(Stored data entries)
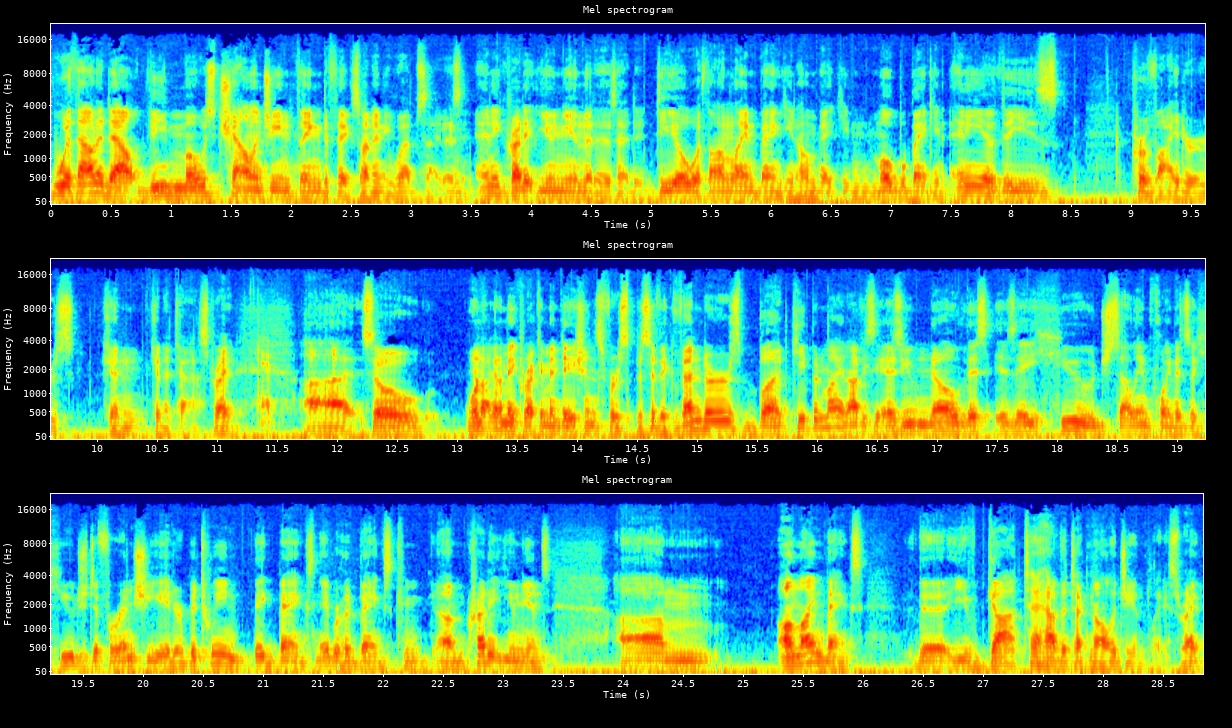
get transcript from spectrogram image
without a doubt the most challenging thing to fix on any website. As any credit union that has had to deal with online banking, home banking, mobile banking, any of these providers can can attest, right? Okay. Uh, so we're not going to make recommendations for specific vendors, but keep in mind, obviously, as you know, this is a huge selling point. It's a huge differentiator between big banks, neighborhood banks, com- um, credit unions, um, online banks. The, you've got to have the technology in place, right?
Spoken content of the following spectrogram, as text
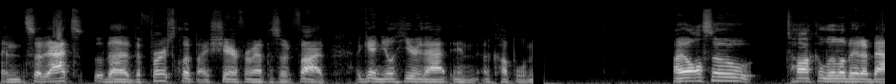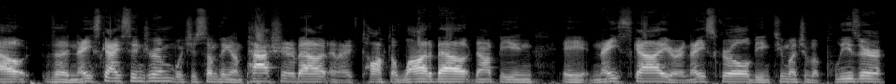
And so that's the the first clip I share from episode 5. Again, you'll hear that in a couple of minutes. I also talk a little bit about the nice guy syndrome, which is something I'm passionate about and I've talked a lot about not being a nice guy or a nice girl, being too much of a pleaser.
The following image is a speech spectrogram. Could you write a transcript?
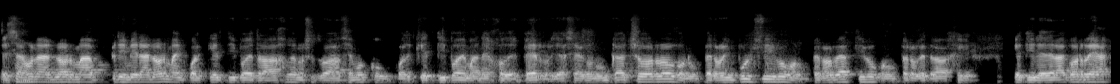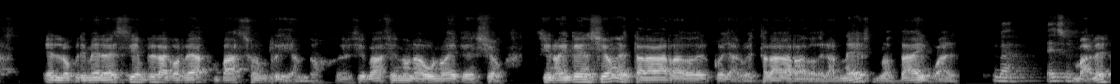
Esa es una norma, primera norma en cualquier tipo de trabajo que nosotros hacemos con cualquier tipo de manejo de perro, ya sea con un cachorro, con un perro impulsivo, con un perro reactivo, con un perro que trabaje, que tire de la correa. lo primero es siempre la correa va sonriendo, es decir, va haciendo una U, no hay tensión. Si no hay tensión, estar agarrado del collar o estar agarrado del arnés, nos da igual. Va, eso. Vale.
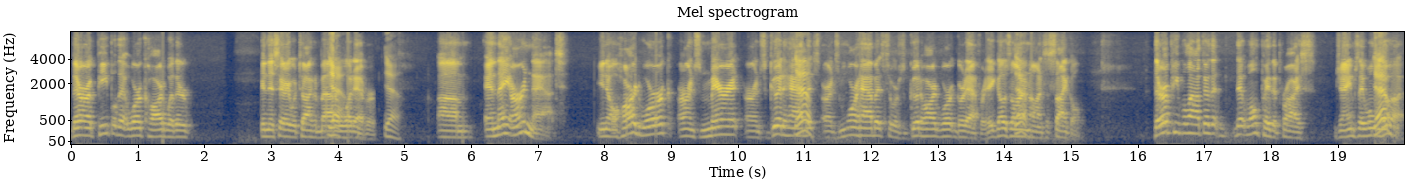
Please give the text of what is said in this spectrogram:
There are people that work hard, whether in this area we're talking about yeah. or whatever. Yeah. Um, and they earn that. You know, hard work earns merit, earns good habits, yeah. earns more habits, or good hard work, good effort. It goes on yeah. and on. It's a cycle. There are people out there that, that won't pay the price, James. They won't yeah. do it.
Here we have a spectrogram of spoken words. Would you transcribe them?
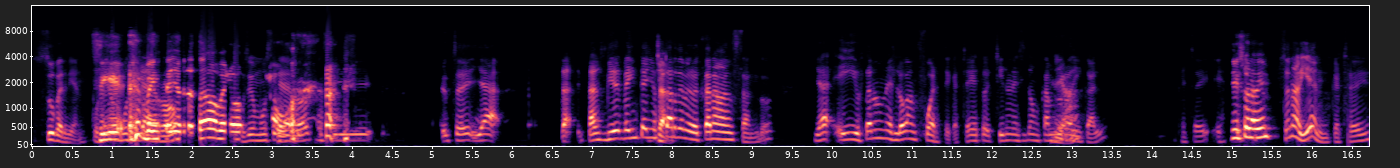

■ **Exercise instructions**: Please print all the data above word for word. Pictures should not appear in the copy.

■ **Finished task**:
get transcript from spectrogram image
without a doubt the most challenging thing to fix on any website. As any credit union that has had to deal with online banking, home banking, mobile banking, any of these providers can can attest, right? Okay. Uh, so we're not going to make recommendations for specific vendors, but keep in mind, obviously, as you know, this is a huge selling point. It's a huge differentiator between big banks, neighborhood banks, com- um, credit unions, um, online banks. The, you've got to have the technology in place, right?
Spoken content of the following spectrogram, as text
And so that's the the first clip I share from episode 5. Again, you'll hear that in a couple of minutes. I also talk a little bit about the nice guy syndrome, which is something I'm passionate about and I've talked a lot about not being a nice guy or a nice girl, being too much of a pleaser.
The following image is a speech spectrogram. Could you write a transcript?
Esa es una norma, primera norma en cualquier tipo de trabajo que nosotros hacemos con cualquier tipo de manejo de perro, ya sea con un cachorro, con un perro impulsivo, con un perro reactivo, con un perro que trabaje, que tire de la correa. lo primero es siempre la correa va sonriendo, es decir, va haciendo una U, no hay tensión. Si no hay tensión, estar agarrado del collar o estar agarrado del arnés, nos da igual. Va, eso. Vale.
Please give the text of what is said in this spectrogram:
There are people that work hard, whether in this area we're talking about yeah. or whatever. Yeah. Um, and they earn that. You know, hard work earns merit, earns good habits, yeah. earns more habits, or good hard work, good effort. It goes on yeah. and on. It's a cycle. There are people out there that, that won't pay the price, James. They won't yeah. do it.
Here we have a spectrogram of spoken words. Would you transcribe them?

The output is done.